The latest round of “balloon terrorism” from Gaza that is torching the fields and trees of southern Israel, and the periodic rocket attacks, sending thousands of Israelis into shelters in the middle of the night, are reminders that the hoped-for quiet was an illusion.

Instead of using the withdrawal as an opportunity for economic development to lift the people of Gaza out of poverty, the Palestinian leaders have diverted international aid into cross-border attack tunnels and rocket brigades.

Largely forgotten in this historical reckoning is the European Union’s role in this process, and the failure of the EU to provide the guarantees they had pledged to fulfill in 2005.

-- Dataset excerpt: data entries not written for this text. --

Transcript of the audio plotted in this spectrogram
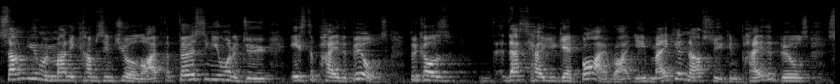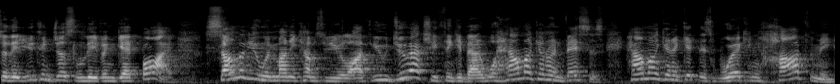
Some of you, when money comes into your life, the first thing you want to do is to pay the bills because that's how you get by, right? You make enough so you can pay the bills so that you can just live and get by. Some of you, when money comes into your life, you do actually think about it. Well, how am I going to invest this? How am I going to get this working hard for me?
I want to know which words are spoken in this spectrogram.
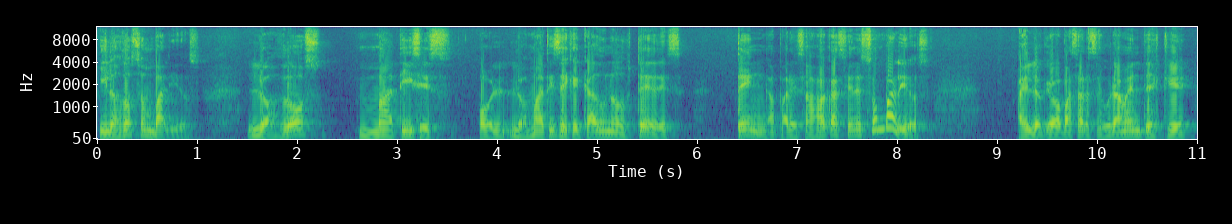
Y los dos son válidos. Los dos matices o los matices que cada uno de ustedes tenga para esas vacaciones son válidos. Ahí lo que va a pasar seguramente es que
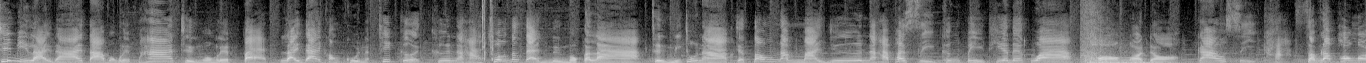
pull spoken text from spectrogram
ที่มีรายได้ตามวงเล็บ 5 ถึงวงเล็บ 8 รายได้ของคุณที่เกิดขึ้นนะคะช่วงตั้งแต่ 1 มกราถึงมิถุนาจะต้องนำมายื่นนะคะ ภาษีครึ่งปีที่เรียกว่าพองอด94 ค่ะสำหรับพองอ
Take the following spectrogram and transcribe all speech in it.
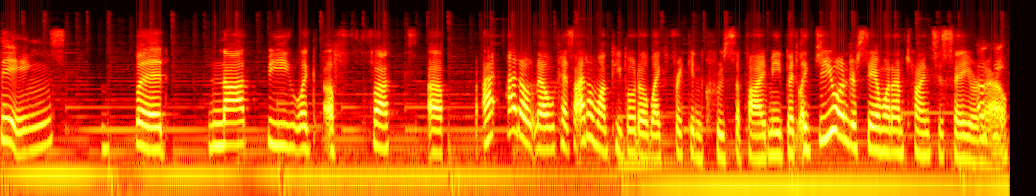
things but not be like a fucked up I, I don't know because I don't want people to like freaking crucify me, but like, do you understand what I'm trying to say or no?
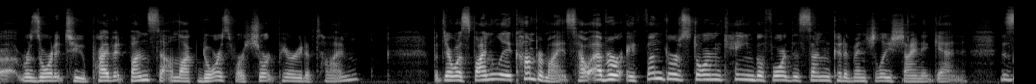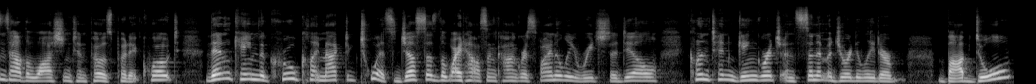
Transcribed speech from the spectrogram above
uh, resorted to private funds to unlock doors for a short period of time but there was finally a compromise. However, a thunderstorm came before the sun could eventually shine again. This is how the Washington Post put it, quote, Then came the cruel climactic twist. Just as the White House and Congress finally reached a deal, Clinton, Gingrich, and Senate Majority Leader Bob Dole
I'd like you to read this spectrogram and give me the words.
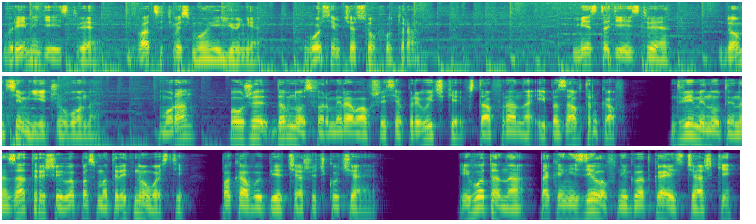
Время действия 28 июня, 8 часов утра. Место действия – дом семьи Джувона. Муран, по уже давно сформировавшейся привычке, встав рано и позавтракав, две минуты назад решила посмотреть новости, пока выпьет чашечку чая. И вот она, так и не сделав ни глотка из чашки,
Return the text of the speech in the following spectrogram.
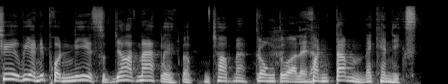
ชื่อวิทยานิพนธ์นี่สุดยอดมากเลย แบบผมชอบมาก ตรงตัวเลยครับ quantum mechanics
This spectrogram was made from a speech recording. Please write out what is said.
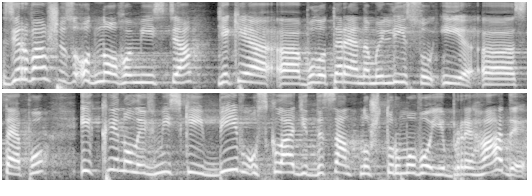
зірвавши з одного місця, яке е, було теренами лісу і е, степу, і кинули в міський бій у складі десантно-штурмової бригади,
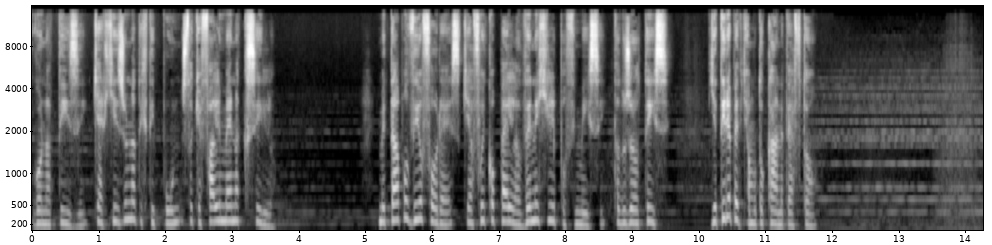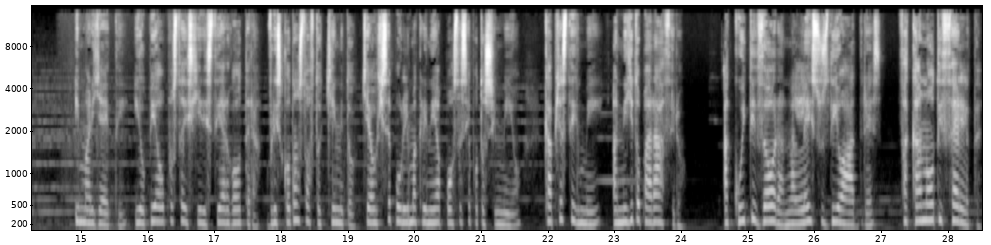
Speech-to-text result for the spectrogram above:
γονατίζει και αρχίζουν να τη χτυπούν στο κεφάλι με ένα ξύλο. Μετά από δύο φορές και αφού η κοπέλα δεν έχει λιποθυμήσει, θα τους ρωτήσει «Γιατί ρε παιδιά μου το κάνετε αυτό» Η Μαριέτη, η οποία όπως θα ισχυριστεί αργότερα βρισκόταν στο αυτοκίνητο και όχι σε πολύ μακρινή απόσταση από το σημείο, κάποια στιγμή ανοίγει το παράθυρο. Ακούει τη δώρα να λέει στους δύο άντρες «Θα κάνω ό,τι θέλετε»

After Israel’s withdrawal, the EUBAM (European Union Border Assistance Mission) was deployed at the Rafah crossing point between Gaza and Egypt. The mission consisted of some 60 police and customs officials “to help bring peace to the area,” ostensibly by monitoring traffic in order to deter smuggling of weapons into Gaza.